Data Replication: As we want to have a replica of our remote server we should select "Create local instance of existing base DNs and….", And we should select the Base DNs which we want to replication



Review: review the installation and if you found anything wrong you can go back and fix it


As both installation tasks are finished we have our replication topology installed, and configured.

So far, we should have two control-panel open. Each one of them can manage one of our installation and if it comes to data management, if we change data in one control-panel we can see the change in other control panel.

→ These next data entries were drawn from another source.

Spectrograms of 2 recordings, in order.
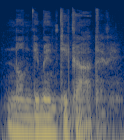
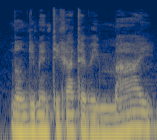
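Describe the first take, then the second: First: Softer, breath-only whisper. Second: Said in the usual way. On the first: Acted. Bishop privately reminds Jean Valjean of his promise, whispered. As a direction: whisper it close to his ear. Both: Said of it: "gli disse sottovoce".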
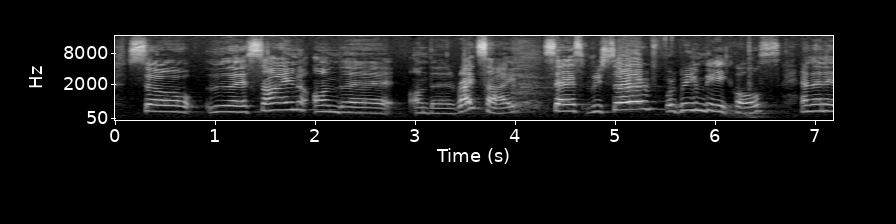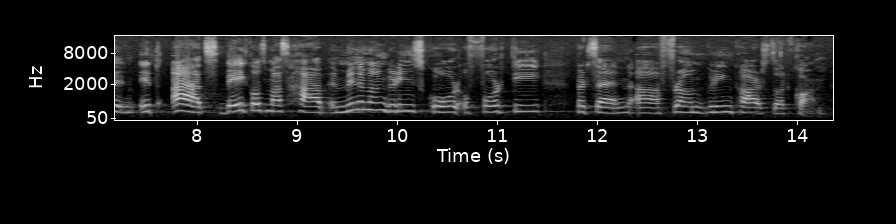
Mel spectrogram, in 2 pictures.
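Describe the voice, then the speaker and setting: With a Spanish accent, a woman speaks at a very slow pace. Her pitch is high, with ordinary variation. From Argentina. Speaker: designer. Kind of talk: guest lecture with slides. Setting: stage with live audience. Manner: halting.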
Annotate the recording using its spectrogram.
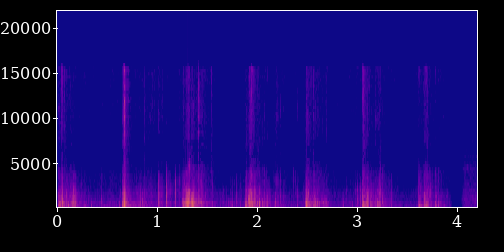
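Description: A hiker's footsteps, walking at a steady pace of about three steps every two seconds.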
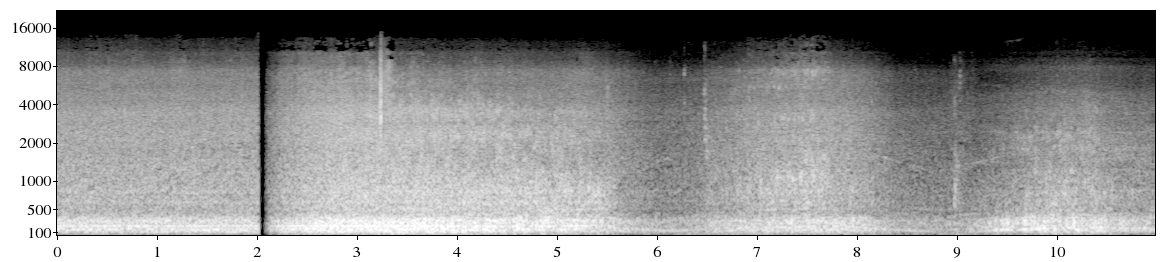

To test the replication configuration, in one of the control-panel applications, under the Directory Data tab, select manage entries and then delete some entries, now go to the other control-panel and you will those entries are gone. To make the test more understandable about fail-over recover, stop one server, delete some entries in other server, start the server which you have stopped and you should see that all deleted record are deleted in the new server as soon as it has been started.

Directory Data tab:
Deleting some entries:

We have a replication topology configured and working, what we can do with this topology from a Java application? The answer is simple: as we can not afford to see our client applications stopped working because a directory server machine is down or a router which route the clients to one of the server is not working and so on… we need to have our Java application uses any available server instead of depending on one server and then stop working when the server is down.

following sample code shows how we can use these two instances to prevent our client application stop working when one instance is down.

import java.util.Date;
import java.util.Hashtable;

import java.util.Timer;
import java.util.TimerTask;
import java.util.logging.Level;
import java.util.logging.Logger;
import javax.naming.Context;
import javax.naming.NamingEnumeration;
import javax.naming.NamingException;

public class Main {

    public static void main(String[] args) throws NamingException {

        final Hashtable env = new Hashtable();
        env.put(Context.INITIAL_CONTEXT_FACTORY, "com.sun.jndi.ldap.LdapCtxFactory");
        env.put(Context.PROVIDER_URL, "ldap:// ldap://");
        env.put(Context.SECURITY_PRINCIPAL, "cn=Directory Manager");
        env.put(Context.SECURITY_CREDENTIALS, "admin");
        env.put(Context.SECURITY_AUTHENTICATION, "simple");
        Timer t = new Timer();
        TimerTask ts = new TimerTask() {

            public void run() {
                try {
                    InitialDirContext ctx = new InitialDirContext(env);
                    Attributes attrs = ctx.getAttributes("");
                    final NamingEnumeration enm = attrs.getAll();
                } catch (NamingException ex) {